Cycling has been on the up in the UK for a number of years, with professional athletes like Sir Chris Hoy, Sir Bradley Wiggins and Chris Froome leading the way in the velodrome and in the Tour de France.
Because of this, the nation's appetite for bicycling, both as a sport and a mode of transport, has soared in recent times, and a great deal of money and effort has been put into satisfying this craving.
Among the most popular initiatives is the advent of the so-called Boris Bike scheme, which allows tourists and locals to hire public bicycles from docking stations throughout central London.
Anyone thinking of visiting the capital may therefore want to consider taking advantage of this as a way of seeing the city's major sites, rather than getting around on other forms of public transport such as the tube or buses.
After all, cycling above ground as you make your way from landmark to landmark is much more pleasant than being stuck in a tunnel beneath the streets, and also enables you to see more of the city as you travel.

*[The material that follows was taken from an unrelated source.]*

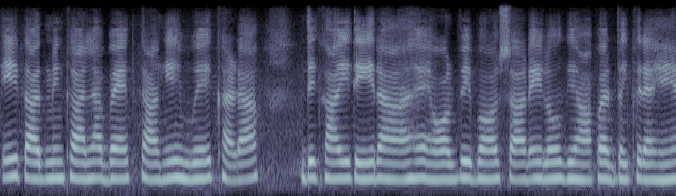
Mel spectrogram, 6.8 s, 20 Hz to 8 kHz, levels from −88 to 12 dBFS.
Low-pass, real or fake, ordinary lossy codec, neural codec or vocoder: 7.2 kHz; fake; none; codec, 16 kHz, 0.8 kbps, ZipCodec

To use a Boris Bike, you will first have to register for an electronic key, which works in a similar way to an Oyster Card in that you will have to scan this each time you take a bike out from a docking station.
For a cost of just £2, you can enjoy access to the bicycles for a full 24 hours, while a week of city cycling costs as little as £10.

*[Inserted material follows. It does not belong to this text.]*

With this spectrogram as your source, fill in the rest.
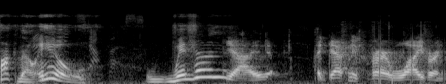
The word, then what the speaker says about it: wyvern: wrong no one pronounced you're the only person I've ever heard say Weaver it's always wyvern my Vern yeah or maybe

The way the scheme works is that bicycles can only be used for 30 minutes at a time, and if you go over this you may be charged a small penalty fee.

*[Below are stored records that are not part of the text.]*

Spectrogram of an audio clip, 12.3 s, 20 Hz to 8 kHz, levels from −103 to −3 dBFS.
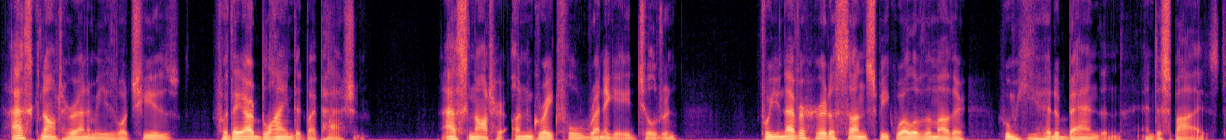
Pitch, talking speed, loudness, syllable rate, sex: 105 Hz, 175 wpm, -19 LUFS, 5.8 syllables/s, male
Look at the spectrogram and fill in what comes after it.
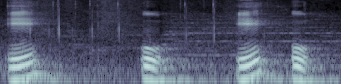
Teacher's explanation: आएंगे दोस्तों अर्ध विवृत में अब आते हैं अर्ध सम्रत में अर्ध माने आधा सम्रत माने चिपका हुआ यानी कि मुख आधा चिपका हुआ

However, if you're planning on seeing the sites of central London you should find half an hour is plenty of time to get from one point of interest to another, and once you're done with one bike you can simply take out another, giving you a further 30 minutes of free cycling.